Level of Autonomy:
As a network administrator, one is expected to work independently or in teams, depending on the organizational structure. They usually work under the supervision of a senior network administrator, IT manager or director, and follow standard procedures for configuring and maintaining computer networking systems. However, they may occasionally need to make decisions based on their expertise or in consultation with their supervisor.

Opportunities for Professional Development and Advancement:
As a network administrator, there are many opportunities for professional development and advancement. They can enhance their skills by pursuing relevant certifications such as Cisco Certified Network Associate (CCNA), CompTIA Network+ Certification, or Microsoft Certified Systems Engineer (MCSE). Additionally, they can attend workshops, conferences, and training sessions to keep themselves up to date with the latest technologies, trends, and tools.

Specialized Skills or Knowledge Required:
To become a successful network administrator, one needs to have specialized knowledge and skills in computer networking, network security, hardware and software configurations, and troubleshooting. They must possess a strong understanding of TCP/IP, DNS, VPN, wireless networking, firewalls, intrusion detection, and prevention systems. They should also have a good understanding of network protocols, routing protocols, and operating systems such as Windows and Linux.

Physical Demands:
Network administrators may need to work in an office environment for long hours, and they may have to sit for prolonged periods while working on computers. Additionally, they may need to lift heavy equipment such as servers and switches, and sometimes work in cramped spaces such as server rooms or wiring closets.

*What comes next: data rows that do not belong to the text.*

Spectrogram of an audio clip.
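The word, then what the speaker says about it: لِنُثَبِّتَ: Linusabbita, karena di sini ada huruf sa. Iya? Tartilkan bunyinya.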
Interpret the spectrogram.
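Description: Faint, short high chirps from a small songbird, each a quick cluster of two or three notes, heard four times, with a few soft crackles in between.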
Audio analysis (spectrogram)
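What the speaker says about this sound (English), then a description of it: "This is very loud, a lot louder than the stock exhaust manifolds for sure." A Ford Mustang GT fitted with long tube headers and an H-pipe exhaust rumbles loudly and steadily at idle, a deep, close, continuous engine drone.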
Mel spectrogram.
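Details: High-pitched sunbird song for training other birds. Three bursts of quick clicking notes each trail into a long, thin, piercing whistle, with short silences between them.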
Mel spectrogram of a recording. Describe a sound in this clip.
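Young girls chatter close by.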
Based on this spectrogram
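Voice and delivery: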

Tools and Technologies Used:
The tools and technologies used by network administrators vary depending on the type of network and organization. They commonly use tools such as network analyzers, packet sniffers, SNMP monitoring software, and network management software. Additionally, they use various hardware such as routers, switches, firewalls, and servers. They must also have a good understanding of software such as operating systems, email clients, databases, and specialized software used by their organization.

Work Style:
Network administrators are generally methodical and detail-oriented individuals who enjoy working with computer systems and finding solutions to technical problems. They tend to be logical thinkers who can work well under pressure and take ownership of their work. Strong communication skills are essential for collaboration with other members of the IT team.

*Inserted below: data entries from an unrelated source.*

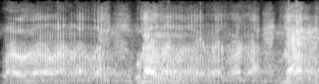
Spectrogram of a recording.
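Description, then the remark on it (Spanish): A human voice imitates music heard at a workshop that sounded like an angry dog, growling and snarling in rough, raspy bursts that swell about three times over a couple of seconds, fairly loud. “yo pensé que era un perro que estaba bravo allá y es la música que escuchan.”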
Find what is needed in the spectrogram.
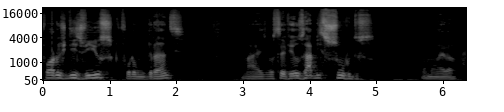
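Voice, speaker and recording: The speech is very slow, broken by long, frequent pauses, with big swings in loudness, ordinary pitch variation and audible room echo. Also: man, medium pitch for a man. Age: 60s. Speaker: civil engineer, construction company director. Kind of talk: interview conversation.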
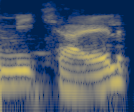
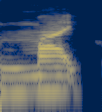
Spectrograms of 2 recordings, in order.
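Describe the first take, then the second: First: It is read letter by letter, Spanish style. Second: It is said with English vowels, like 'Maikol'. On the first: The speaker calls it wrong. "Ahí dice Michael" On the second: The speaker calls it right. "pero Michael se dice Michael. Así se pronuncia"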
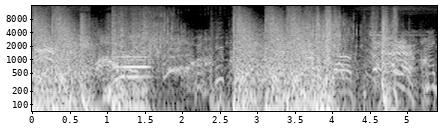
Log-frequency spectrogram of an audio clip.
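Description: Gunfire in Left 4 Dead 2, loud and continuous over the whole stretch, with dense crackling bursts, a brief dip near the middle, and faint voices mixed under the shots.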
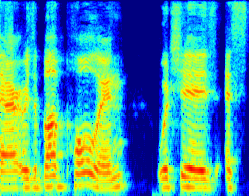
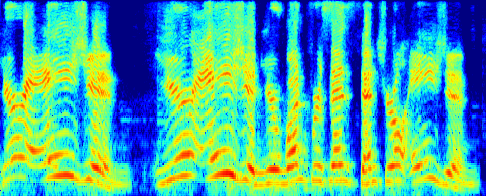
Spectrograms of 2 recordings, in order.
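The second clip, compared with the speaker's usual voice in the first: surprised announcement; 7 semitones higher than usual. Real, not acted. Reads surprising one percent result.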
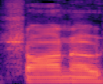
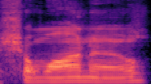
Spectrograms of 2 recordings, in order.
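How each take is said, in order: First: The name is said the local way. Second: The name is said as it is spelled. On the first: The speaker calls it right. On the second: The speaker calls it wrong.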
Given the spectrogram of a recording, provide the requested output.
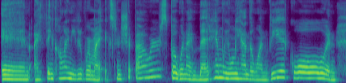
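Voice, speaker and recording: A woman's voice: lowish voice, brisk, dark tone. A woman in her forties from Texas, a guest in a podcast interview, telling her story in a chatty way with frequent laughter. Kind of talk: casual interview chat.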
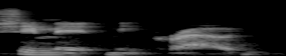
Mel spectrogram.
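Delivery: low, deep rumble of a fiery giant. As the party passes under a fiery giant's legs, a voice speaks: deep, rumbling voice. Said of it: "it was a deep voice that said".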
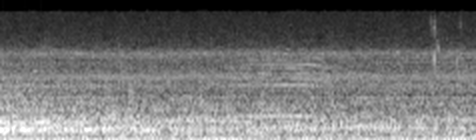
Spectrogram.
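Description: A pause between sentences of a speech over a microphone: only low, even background noise, with a faint thin tone about a second and a half in.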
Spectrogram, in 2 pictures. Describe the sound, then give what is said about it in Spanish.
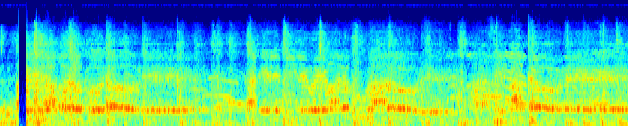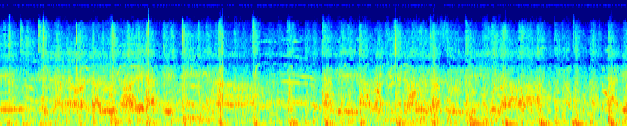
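A large football crowd chants loudly in unison, a dense, sustained wall of voices with rhythmic sung phrases rising and falling continuously for the whole stretch. “con cantito, con ruido, con goles de nuestra selección.”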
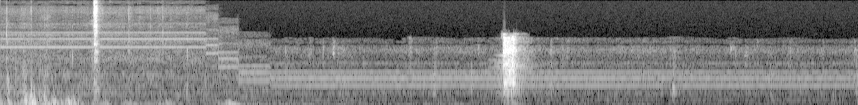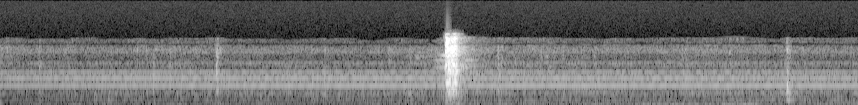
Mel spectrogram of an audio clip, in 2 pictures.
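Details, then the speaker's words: Construction plant machine's AdBlue (SCR) system, investigated for high AdBlue consumption while the dosing injector is checked. Faint steady whine with slow, uneven ticks as the dosing pump builds pressure; normal pressure build-up. "Okay, so we're running this test now. It's doing a pressure build up, so I need to gnash up to the top and check the injector."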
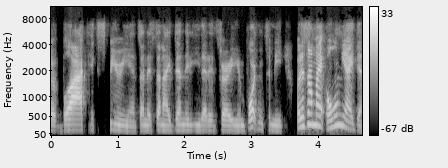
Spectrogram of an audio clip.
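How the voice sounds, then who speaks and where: A woman's bright, sharp tone in a dry, close sound with no echo. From Trinidad and Tobago. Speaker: university administrator. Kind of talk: panel discussion.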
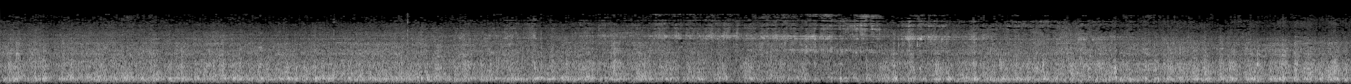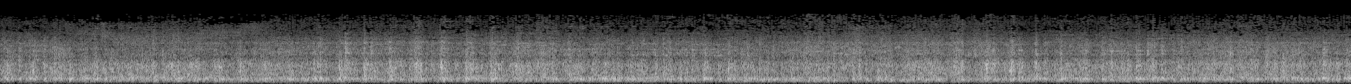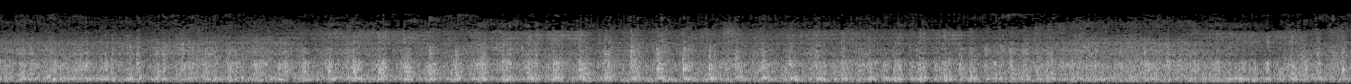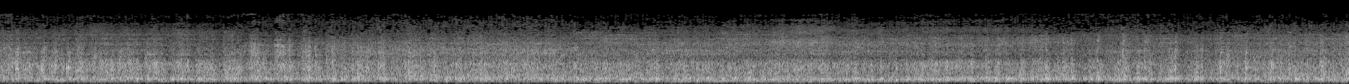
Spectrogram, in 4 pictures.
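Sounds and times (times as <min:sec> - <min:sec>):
freight train wheels rumbling: 0:00.0 - 0:54.0
wheels clacking over rail joints: 0:00.0 - 0:54.0
faint high wheel squeal: 0:04.8 - 0:11.2.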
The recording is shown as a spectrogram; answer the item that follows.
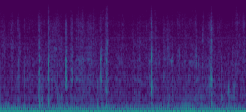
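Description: Cardboard pigeon shipping boxes knocking and scraping against a car's back seat as they are moved, a string of short irregular clicks and knocks, over a steady low hum.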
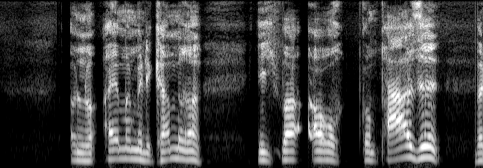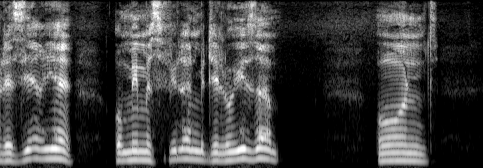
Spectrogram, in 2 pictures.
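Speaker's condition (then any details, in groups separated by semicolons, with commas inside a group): Down syndrome; trisomy 21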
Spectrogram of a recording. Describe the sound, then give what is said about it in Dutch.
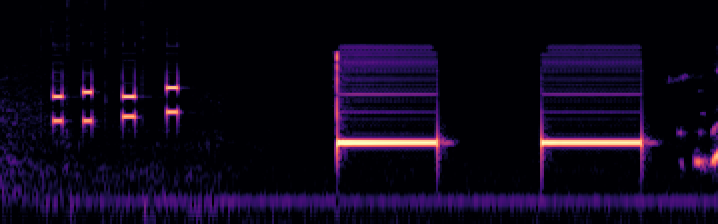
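Four quick telephone keypad beeps are dialed in a short burst to call a professor of radiotherapy, followed by two long, loud ringing tones separated by a pause, over a faint low hum with no one talking. “Ik bel met Rick Haas, bijzonder hoogleraar radiotherapie en behandelend arts van Puk over de zeldzame vorm van kanker die Puk heeft getroffen.”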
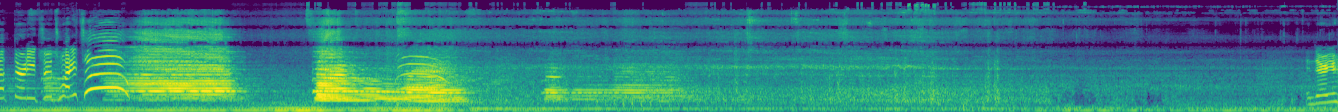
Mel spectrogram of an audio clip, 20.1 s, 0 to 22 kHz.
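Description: New Jersey Transit / Metro North train 2117 passes Anderson Street Station, a sustained rumble of rolling cars with horn blasts early on, fading toward the end, with voices over it at first.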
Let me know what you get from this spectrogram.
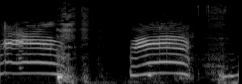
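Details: Domestic cat giving two loud, drawn-out tonal meows, each about half a second, steady then dropping at the end, with a brief rough sound between them and a short third call at the close.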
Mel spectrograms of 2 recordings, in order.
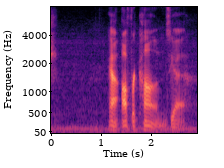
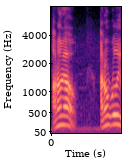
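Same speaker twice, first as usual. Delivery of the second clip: startled squeak; 6 dB louder, faster than usual. Real, not acted. Sudden high outburst.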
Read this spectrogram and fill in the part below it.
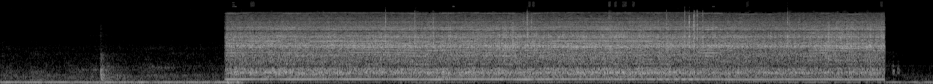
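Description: A kitchen mixer grinder whirs into a loud, steady high-pitched roar as it grinds dry fruits with water, running without a break and then cutting off abruptly near the end.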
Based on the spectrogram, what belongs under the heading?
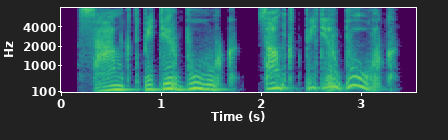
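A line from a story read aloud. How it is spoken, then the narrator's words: Old man whispering. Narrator (Russian): зашептал Петин прапрадедушка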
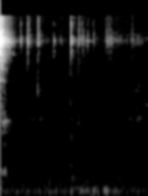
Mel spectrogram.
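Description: A few faint computer-keyboard keystrokes typing a short word, in two small clusters: a couple of soft clicks about a third of a second in, then several more between about one and one and a half seconds.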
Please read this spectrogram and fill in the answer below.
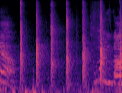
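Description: Hands clapping sharply and evenly, six claps at about three a second, between loud shouted words.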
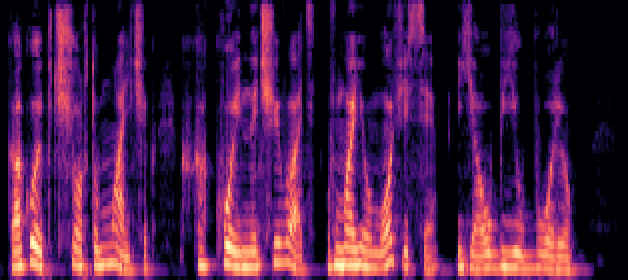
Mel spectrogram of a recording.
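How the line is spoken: Menacing, through teeth. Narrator (Russian): Последнее он процедил зловеще

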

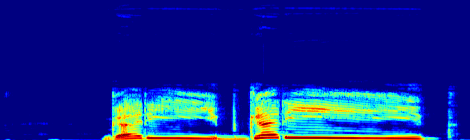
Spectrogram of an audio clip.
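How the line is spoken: Joyful excited exclaim. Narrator (Russian): радостно запрыгал коржик

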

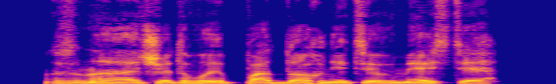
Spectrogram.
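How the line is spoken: Archdemon roaring. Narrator (Russian): Проревел архидемон

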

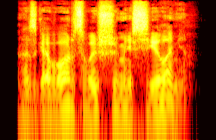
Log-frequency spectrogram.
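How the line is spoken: Dry inquiry. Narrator (Russian): сухо поинтересовался он

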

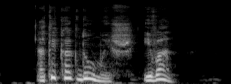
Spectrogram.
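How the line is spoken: Trembling voice. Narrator (Russian): дрожащим голосом спросил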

Working Conditions:
The working conditions for network administrators can vary depending on the organization. They may work in an office environment or remotely from home. They generally work full-time during standard office hours, but may be required to work outside of these hours to perform system maintenance or troubleshoot technical issues.

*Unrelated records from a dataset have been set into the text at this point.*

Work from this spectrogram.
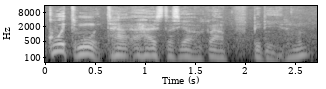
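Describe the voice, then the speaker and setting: Man playing a slow-talking, swooping cool cockroach. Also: mid-range voice, expressive, a little hiss or hum, lightly acted. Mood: cool, choked up. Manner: halting hip-hop slang with English words. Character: streetwise, super-cool city cockroach buddy, secretly sentimental. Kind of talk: children's radio play acting.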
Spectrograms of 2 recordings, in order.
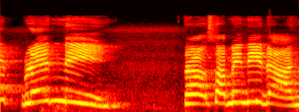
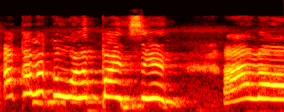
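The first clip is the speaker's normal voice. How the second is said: mock crying; 9 semitones higher than usual. Mock hurt at being ignored.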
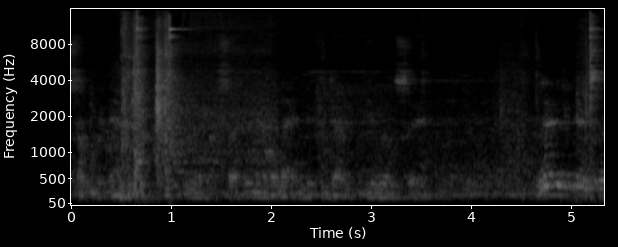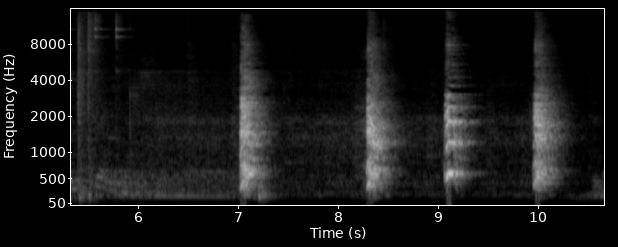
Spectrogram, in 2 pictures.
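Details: A husky playing with a cat: after quiet murmuring voices, four loud, sharp barks ring out about one second apart near the end.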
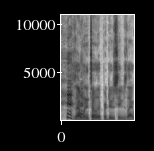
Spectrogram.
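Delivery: ordinary delivery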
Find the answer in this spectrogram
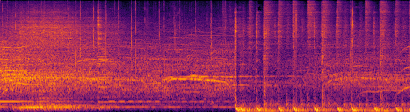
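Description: Live pop concert music through the venue's sound system, heard from among the audience: held chords at first, then a heavy drum beat kicks in just under five seconds in. Crowd cheering and whoops sound over the music.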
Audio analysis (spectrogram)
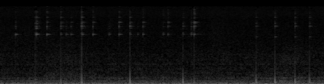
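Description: A medium-sized, hollow, turquoise glazed ceramic teapot with a lid and bamboo handle is held up by the handle and tapped with fingernails. The result is a series of quick, light, clicking taps with a bright, high, glassy ting that dies away almost at once, over a steady low hum.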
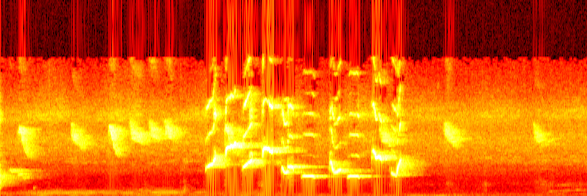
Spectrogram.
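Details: Greater green leafbird singing: thin high notes at first, then a dense rush of sharp varied chirps and whistles, fading to sparse high calls.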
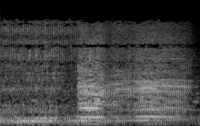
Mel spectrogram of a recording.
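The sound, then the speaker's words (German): A milling machine grinds along the edge of an ice rink, a steady motor whine with a harsh scraping roar that swells louder partway through, then eases off. “Als erstes muss man aber mit einer Fräse die Kante vor Schläfbahn schleifen und das tönt dann etwa so.”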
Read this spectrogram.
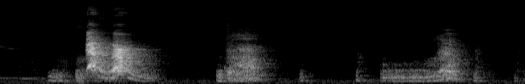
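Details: Bull Terrier puppy taking its first bottle, giving three drawn-out harmonic yelping whines about a second apart, the last one rising in pitch. The room is otherwise quiet.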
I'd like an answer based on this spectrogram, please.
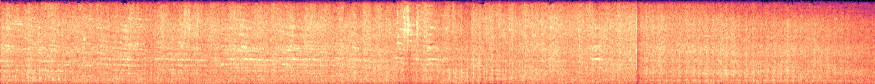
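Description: Freight cars of a CSX trash train rolling past close by: a steady rumble and clatter of wheels over the rail joints, with brief light wheel squeal now and then. It eases off a little near the end as the last cars go by.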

Team Size and Structure:
The size and structure of the network administration team can vary depending on the size of the organization. Large organizations may have dedicated teams to manage specific areas of the network, such as servers or security. Smaller organizations may have a smaller team with network administrators responsible for overseeing all aspects of the network.

Collaboration and Communication Requirements:
Network administrators work closely with other members of the IT team, such as software developers and system administrators, to ensure that computer systems are running smoothly. Effective communication is essential in this role to ensure that all team members are aware of any technical issues or changes being made to the network.

Cultural Fit and Company Values:
As with any role, cultural fit and alignment with company values are important for network administrators. They should be comfortable working in a team-oriented environment and demonstrate a commitment to working safely and responsibly with sensitive information. Companies may have different requirements for hiring network administrators based on their specific organizational culture and values.